  • 1
    Thanks for this interesting link. I took the time to look over it. Unprivileged containers are definitively a must for my system. What scares me are things which I don't think about. For example, I realized yesterday that calling dmesg in a container shows messages of the host. The same thing in OpenVZ returns an empty log in a guest container. The solution btw. is setting kernel.dmesg_restrict=1 or even seccomp Feb 2, 2015 at 21:02
  • 1
    I can't get it working. I know that's OT here, but what's the best distro and release to try userns? I already tried Debian wheezy, Debian jessie, Ubuntu trusty and Ubuntu vivid, all of them with different errors. May 3, 2015 at 20:17

(Disclaimer: I am not an authority on OpenVZ. This answer is more opinionated than my answers usually are, so feel free to criticise!)

OpenVZ might be "more" secure in that it does not integrate with the entire kernel, so that its attack surface is a bit lower. Though, essentially OpenVZ is what served as inspiration for namespaces and hence ultimately, LXC and Docker. I don't believe it's going to be continued for long now that those more complete solutions are, well, complete.

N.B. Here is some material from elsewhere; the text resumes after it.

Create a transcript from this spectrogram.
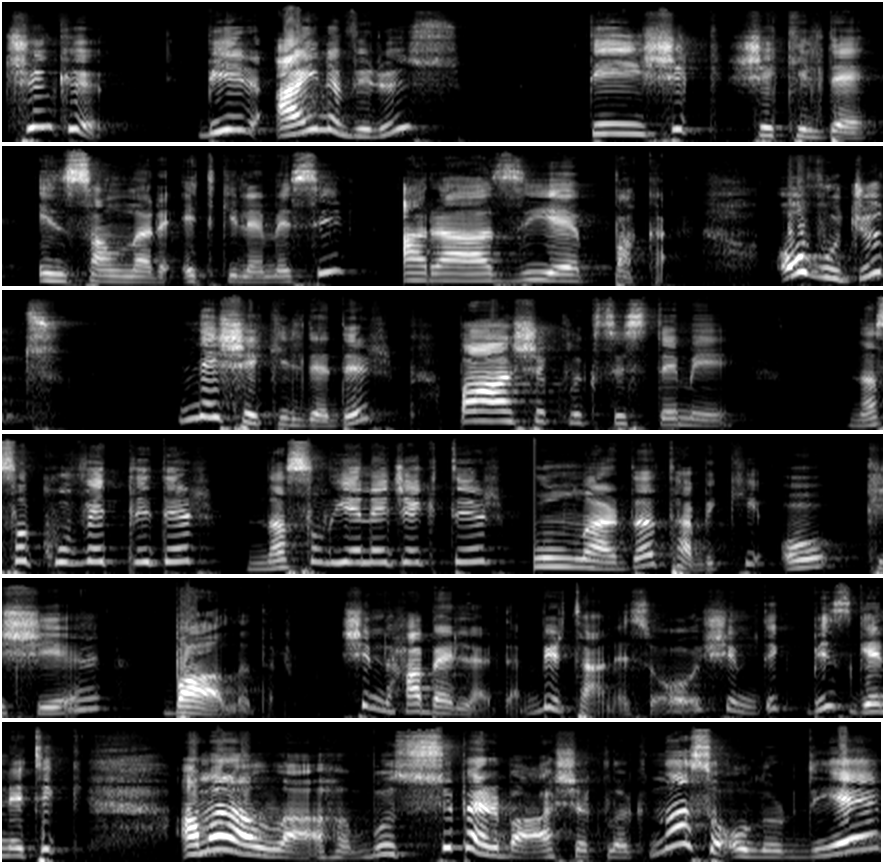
Çünkü bir aynı virüs değişik şekilde insanları etkilemesi araziye bakar. O vücut ne şekildedir? Bağışıklık sistemi, nasıl kuvvetlidir, nasıl yenecektir? Bunlar da tabii ki o kişiye bağlıdır. Şimdi haberlerden bir tanesi o. Şimdi biz genetik aman Allah'ım bu süper bağışıklık nasıl olur diye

As pointed out by WhiteWinterWolf one of the big differences is that LXC finally gets to use the user namespace, opening the ability of unprivileged users to run containers and ensuring that contained code that breaks out of the container retains unprivileged users' privileges. Also, namespace-based containers may eventually be fully SELinux-labelled. Docker containers normally already are, and Dan Walsh is working on a way to make SELinux automatically enforce an extra layer of isolation between containers by using randomly generated categories for contained processes.

So in summary, containers are better because: - They can partially thwart some container breakouts (limiting them to an unprivileged UID), making privilege escalations inside the container irrelevant. - They are more supported and more actively developed, and in particular they'll greatly benefit from SELinux support.

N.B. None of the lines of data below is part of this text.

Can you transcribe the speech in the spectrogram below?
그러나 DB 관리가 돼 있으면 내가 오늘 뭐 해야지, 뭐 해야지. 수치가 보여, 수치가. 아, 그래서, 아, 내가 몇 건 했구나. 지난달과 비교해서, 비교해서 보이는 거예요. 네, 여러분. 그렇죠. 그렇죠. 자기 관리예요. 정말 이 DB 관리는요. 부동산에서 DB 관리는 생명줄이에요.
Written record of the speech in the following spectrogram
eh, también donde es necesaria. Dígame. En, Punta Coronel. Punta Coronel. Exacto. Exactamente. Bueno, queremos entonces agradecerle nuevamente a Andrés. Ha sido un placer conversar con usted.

And they are worse because: - Their TCB is very large, across the entire kernel and bugs will occur every now and then leading to exploits and breakouts. - The user namespace feels to me to be kind of an edge case. You usually achieve privilege escalation via a bug in the SCI (which you would be able to reproduce after your breakout) or confused deputy attacks on a privileged service (which are likely to keep existing outside your container in the first place). So you would still need to tightly limit that container-running UID to running containers.

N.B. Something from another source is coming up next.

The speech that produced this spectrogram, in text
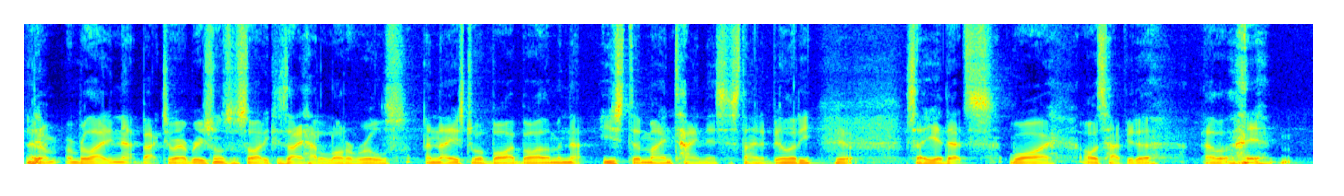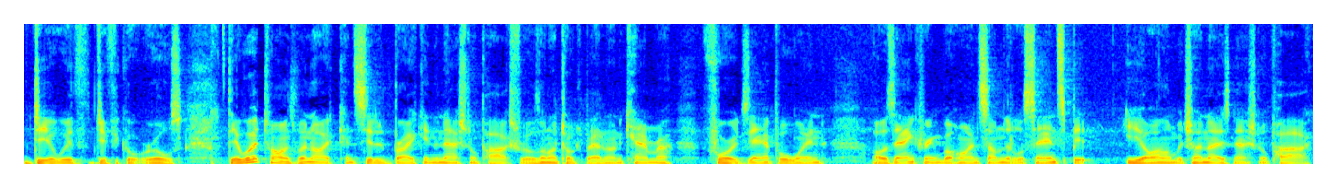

In summary, keep practising defence in depth, and keep thinking about how you let contained processes interact with the outside world and how you run containers. Differences exist but as you can see are rather minimal.

You must log in to answer this question.

Not the answer you're looking for? Browse other questions tagged .